Dr. Cathery Yeh joined the Attallah College of Educational Studies in 2016 and teaches classes in the Teacher Education program. She earned her doctorate in education with a focus on learning, cognition, and development and an emphasis in Chicano/Latino Studies from the University of California, Irvine. Prior to joining Chapman, Dr. Yeh served as the Foundational Level Mathematics Program Coordinator in the College of Education at California State University, Fullerton. Dr. Yeh has taught at the undergraduate and graduate level, as well as courses on child development, mathematics content and methods, research methods, culturally responsive pedagogies, and multicultural education. Dr. Yeh’s scholarship is driven by her commitment to the improvement of educational opportunities for students, with a focus on students whose voices and identities have historically been marginalized by traditional schooling practices.
Dr. Yeh’s research looks specifically at issues of participation, power, access, and developing transformative spaces for learning in K-12 and college classrooms, with an emphasis on the role of teaching, teacher education, and leadership. Her current work examines approaches and practices in teacher education that foreground the importance of praxis and reflexivity in learning and teaching.
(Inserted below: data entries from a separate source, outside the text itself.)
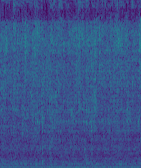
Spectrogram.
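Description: Water pours steadily into a drum filter system, a constant, dense rushing and hissing close by, unbroken throughout with no talk.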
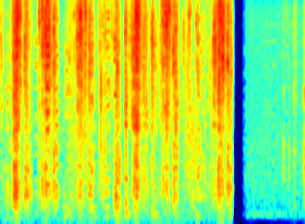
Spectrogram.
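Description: Hands squeeze sticky slime, which crackles and pops.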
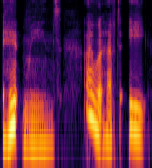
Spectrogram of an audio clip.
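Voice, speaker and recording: Guy voicing a sadistic male lamia monster for asmr roleplay, slow gloating menace, middle pitch, really dry sound. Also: lively intonation, mellow, husky, no room sound. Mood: sinister, gloating. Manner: taunting, menacing, slow deliberate delivery with gloating lilts. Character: sadistic, predatory male lamia, half-snake monster toying with prey. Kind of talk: ASMR horror roleplay acting.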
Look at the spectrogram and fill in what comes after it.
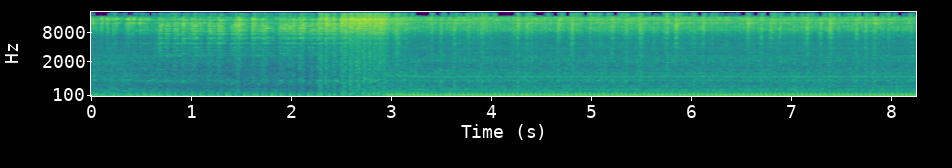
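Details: Exmark mower with aftermarket PTO blade clutch bought online, about 15 hours since new, noise worsening; once blades engage a loud steady drone with harsh rattle over engine; loud noise from PTO clutch, cause unknown.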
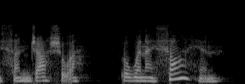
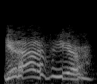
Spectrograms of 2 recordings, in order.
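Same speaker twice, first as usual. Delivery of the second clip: angry shout; 9 semitones higher, 3 dB louder than usual. Acted. Mother fighting officer.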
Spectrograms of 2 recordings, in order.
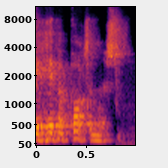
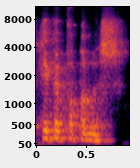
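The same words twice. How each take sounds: First: Said in the usual way. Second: "hippopotamus" with its middle sounds muddled; imitated mispronunciation. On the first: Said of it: "She says hippopotamus". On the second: Husband imitates his Japanese wife's attempt, "hippopotamus" mispronounced. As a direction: imitate a learner stumbling on the syllables of "hippopotamus". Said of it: "She can't say hippopotamus".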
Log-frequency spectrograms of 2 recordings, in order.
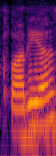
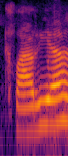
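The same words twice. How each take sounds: First: The first syllable sounds like the word claw. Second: The first syllable sounds like the word cloud. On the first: This is the usual pronunciation, not this name's. The speaker calls it wrong. "instead of Claudia" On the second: This is how the name is actually pronounced. The speaker calls it right. "Claudia is spelt with a C L O U D I A. It's like Claudia"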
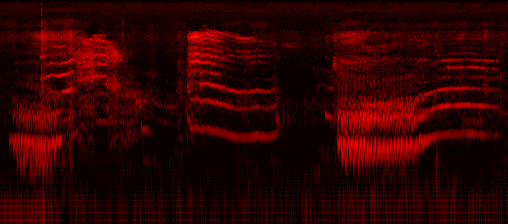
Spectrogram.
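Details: Ragdoll kittens meowing while waiting for breakfast indoors; two high, slightly falling mews about a second apart, with a low household hum underneath.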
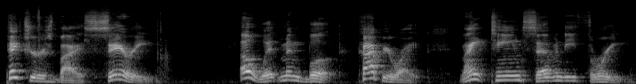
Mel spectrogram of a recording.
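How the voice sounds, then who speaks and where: A children's show host reading a storybook aloud in a playful, theatrical, expressive way. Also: medium pitch, slow.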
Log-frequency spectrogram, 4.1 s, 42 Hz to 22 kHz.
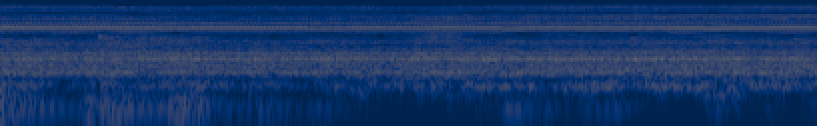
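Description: Steady whir of a cooling fan with faint, steady high electronic tones from a power inverter driving an induction plate cooker under a load of about 1600 watts.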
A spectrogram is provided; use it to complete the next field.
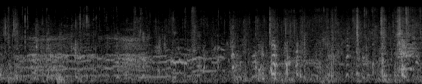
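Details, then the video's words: Several chickens in a village, with soft clucks and wavering calls mixed into loud, hissy outdoor noise, and sharper clicking sounds toward the end. "Dinlendirici Tavuk Sesleri Doğal - Köy Sesleri"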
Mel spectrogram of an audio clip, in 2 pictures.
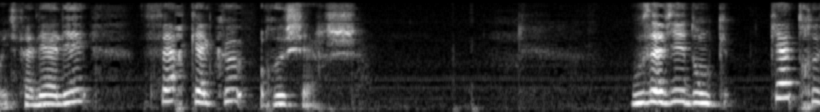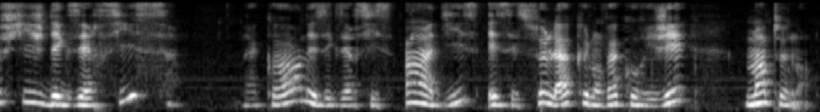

Dr. Yeh is a member of the Paulo Freire Democratic Project and currently serves on the editorial board for Teaching Children’s Mathematics.
May 27, 2020 07:11 PM EDT
Catalyzing Change: An Overview of the 4 Key Recommendations for Early Childhood and Elementary Mathematics
Apr 30, 2020 07:11 PM EDT
Challenging Dis/Abilities: Leveraging the Potential of All Students as Math Problem Solvers
The programs of the National Council of Teachers of Mathematics present a variety of viewpoints. The content and views expressed or implied in these presentations should not be interpreted as official positions of the Council. References to particular commercial products by a speaker are not an NCTM endorsement of said product(s) and should not be construed as such. Any use of e-mail addresses beyond personal correspondence is not authorized by NCTM.